*What is being asked:* From the listing below, work out how many lines contain "above". Reply with that number only.

*Given records:*
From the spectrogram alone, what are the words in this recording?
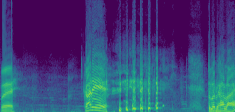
बाय का रे? तुला भ्याला आहे?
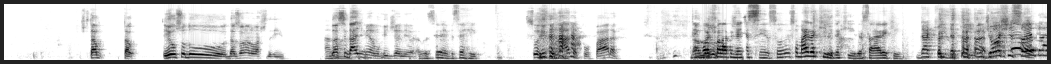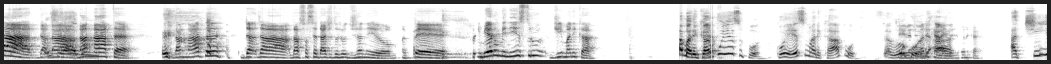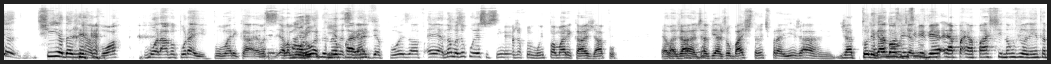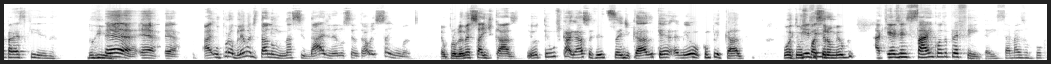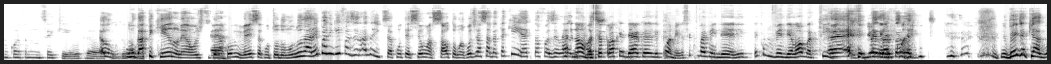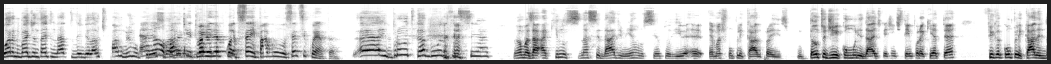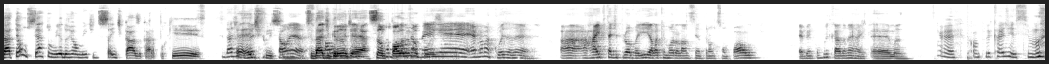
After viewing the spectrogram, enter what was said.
Tá, tá. Eu sou do, da Zona Norte do Rio. Ah, da não, cidade você... mesmo, Rio de Janeiro. Você, é, você é rico. Sou rico nada, pô, para. Nem gosto de falar com gente assim, eu sou, eu sou mais daqui, daqui, dessa área aqui. Daqui, daqui. O Josh é, só é da, da, da, da nata. Da nata da, da, da sociedade do Rio de Janeiro. É, Primeiro-ministro de Maricá. A ah, Maricá eu conheço, pô. Conheço Maricá, pô. Tá louco? Ele é de Maricá, a, ele é de Maricá. A tia, tia da minha avó morava por aí, por Maricá. Ela, ela morou aqui na parente. cidade, depois ela. É, não, mas eu conheço sim, ela já foi muito para Maricá já, pô. Ela já, já viajou bastante para aí, já, já tô Mas é ligado bom a gente é. viver, é a, é a parte não violenta, parece que do Rio. É, é, é. O problema de estar no- na cidade, né, no central, é isso aí, mano. É, o problema é sair de casa. Eu tenho uns cagaços de sair de casa, que é, é meio complicado. Pô, tem Aqui uns a parceiros meus. Aqui a gente sai enquanto prefeita, aí sai mais um pouco enquanto não sei o quê. Outra, É um lugar pequeno, né? Onde tu tem É. a convivência com todo mundo. Não dá nem pra ninguém fazer nada aí. Que se acontecer um assalto, alguma coisa, já sabe até quem é que tá fazendo. É, não, você troca ideia com ele. Pô, amigo, você que vai vender ali, tem como vender logo aqui? É, exatamente. Me vende aqui agora, não vai adiantar de nada tu vender lá, eu te pago o mesmo É, preço. não, paga aqui. Tu vai vender por quanto? 100? Pago 150. É, e pronto, acabou, tudo certo. Não, mas aqui no- na cidade mesmo, no centro do Rio, é, é mais complicado para isso. O tanto de comunidade que a gente tem por aqui até fica complicado. Dá até um certo medo realmente de sair de casa, cara, porque Cidade é, é grande, difícil. capital, né? né? Cidade Paulo grande, também- é. São, São Paulo é a Paulo mesma também coisa. é, é a mesma coisa, né? A, a Raik tá de prova aí, ela que mora lá no centrão de São Paulo. É bem complicado, né, Raik? É, mano. É, complicadíssimo.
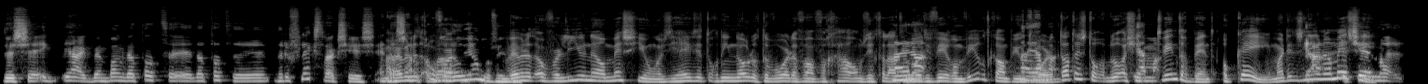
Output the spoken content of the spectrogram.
Dus eh, ik, ja, ik ben bang dat dat, eh, dat, dat eh, de reflex straks is. En Maar dat we hebben het over- heel jammer We vinden. hebben het over Lionel Messi, jongens. Die heeft het toch niet nodig, de woorden van Van Gaal, om zich te laten Nou ja. motiveren om wereldkampioen Nou ja, te worden. maar- Dat is toch, ik bedoel, als je maar- 20 bent, oké, maar dit is Lionel Messi. je, maar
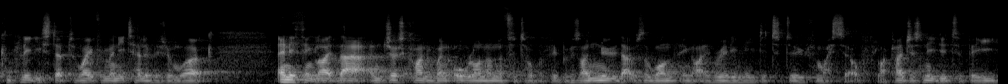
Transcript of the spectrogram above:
completely stepped away from any television work anything like that, and just kind of went all on on the photography because I knew that was the one thing I really needed to do for myself. Like I just needed to be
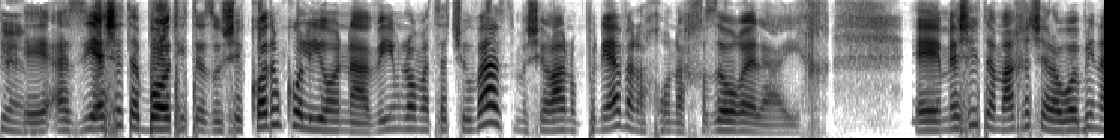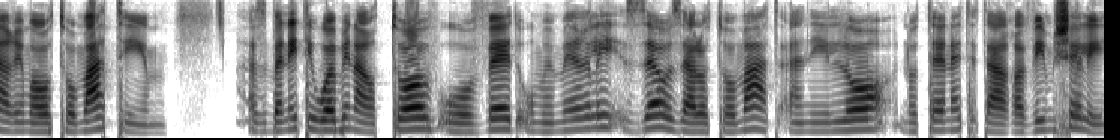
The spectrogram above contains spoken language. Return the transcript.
כן. Uh, אז יש את הבוטית הזו, שקודם כל היא עונה, ואם לא מצאת תשובה, אז משאירה לנו פנייה ואנחנו נחזור אלייך. Um, יש לי את המערכת של הוובינרים האוטומטיים. אז בניתי וובינר טוב, הוא עובד, הוא ממיר לי, זהו, זה על אוטומט, אני לא נותנת את הערבים שלי.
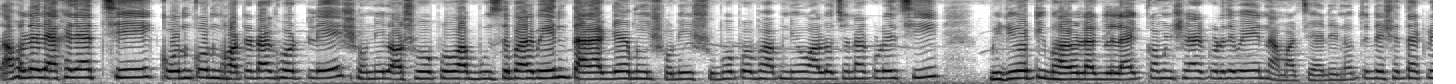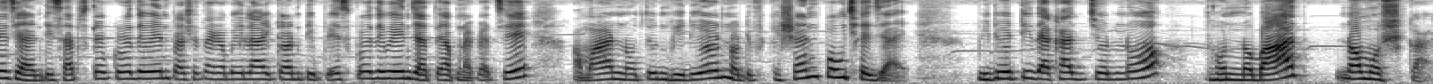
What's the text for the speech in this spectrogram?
তাহলে দেখা যাচ্ছে কোন কোন ঘটনা ঘটলে শনির অশুভ প্রভাব বুঝতে পারবেন। তার আগে আমি শনির শুভ প্রভাব নিয়েও আলোচনা করেছি। ভিডিওটি ভালো লাগলে লাইক কমেন্ট শেয়ার করে দেবেন। আমার চ্যানেলে নতুন এসে থাকলে চ্যানেলটি সাবস্ক্রাইব করে দেবেন। পাশে থাকা বেল আইকনটি প্রেস করে দেবেন যাতে আপনার কাছে আমার নতুন ভিডিওর নোটিফিকেশান পৌঁছে যায়। ভিডিওটি দেখার জন্য ধন্যবাদ নমস্কার।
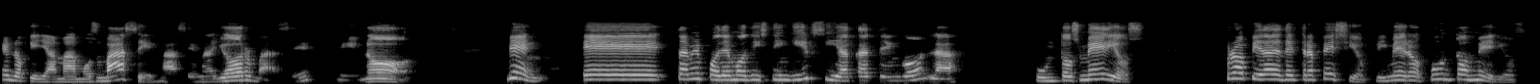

*Result of this task:* 2